How to spot a Fake dial – Citizen Bullhead 67-9356

One of the most replicated (so called “aftermarket”) dials for vintage Citizen watches is the dial for the wellknown “bullhead” chronograph. The original bullhead dial, the one with an octagonal SS case is either black with white sub-dials or white with black sub-dials. If you see one with a different color, for sure, it is not original. Sometimes you can find one that looks just the way it should, but let’s wait a minute. Let’t put on the magnifier and compare the original dial with the fake one.

I have posted two photos. The fake dial is the one where you can see the entire watch, on the left,  all the details are from an original dial, on the right. Click on the pictures1 to magnify them.

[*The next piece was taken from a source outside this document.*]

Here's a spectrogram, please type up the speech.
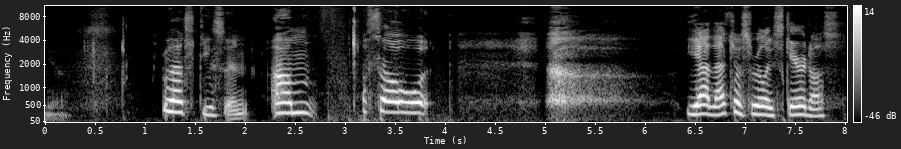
Yeah. But that's decent. Um, so yeah, that just really scared us.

In the first picture we can clearly see:

Citizen Bullhead fake aftermarket dial

1 – the “500” is not where is supposed to be on the fake one. It is miss-placed at the 38th marker, not at the 36th, as it should be.

2 – the “TACHYMETER” writing on the aftermarket one is too long (this is why the “500” is misplaced too) and the second “T” on the fake one is after the 1 o’clock hour marker as for the real one the “T” is before the hour marker.

3 – the applied hour markers should have two levels, on the lower level is the luminous dot. On the fake dial the hour marker is flat, without this particularity.

4 – the markings are not correct on the fake one

5 – the sub-dials (minute and hours) should be carefully made (with a nice concentric pattern) and nor shiny

6 – The tachymeter scale numbers are not allowed to touch the other lines printed on the dial. The execution lack finesse at the fake dial.

The second picture: 

Original dial for Citizen Bullhead and fake aftermarket dial

1 – the “Chronograph” and “automatic” are better centered at the original part

2 – the applied “Citizen” logo has better quality on the real dial

3 – there should be more space between the “Chronograph” and “Automatic” on the original

4 – the overall printing is way better at the original Citizen dial and a direct comparison under magnification will make it all crystal clear

For sure there are other mistakes too but these are the obvious ones.

As a conclusion, I suggest that any buyer and Vintage Citizen Collector should take it’s time (and the magnification) and not waste all this money on fake watches. Remember that “Aftermarket” means “Fake”.¬†

read more about this chronograph watch  here: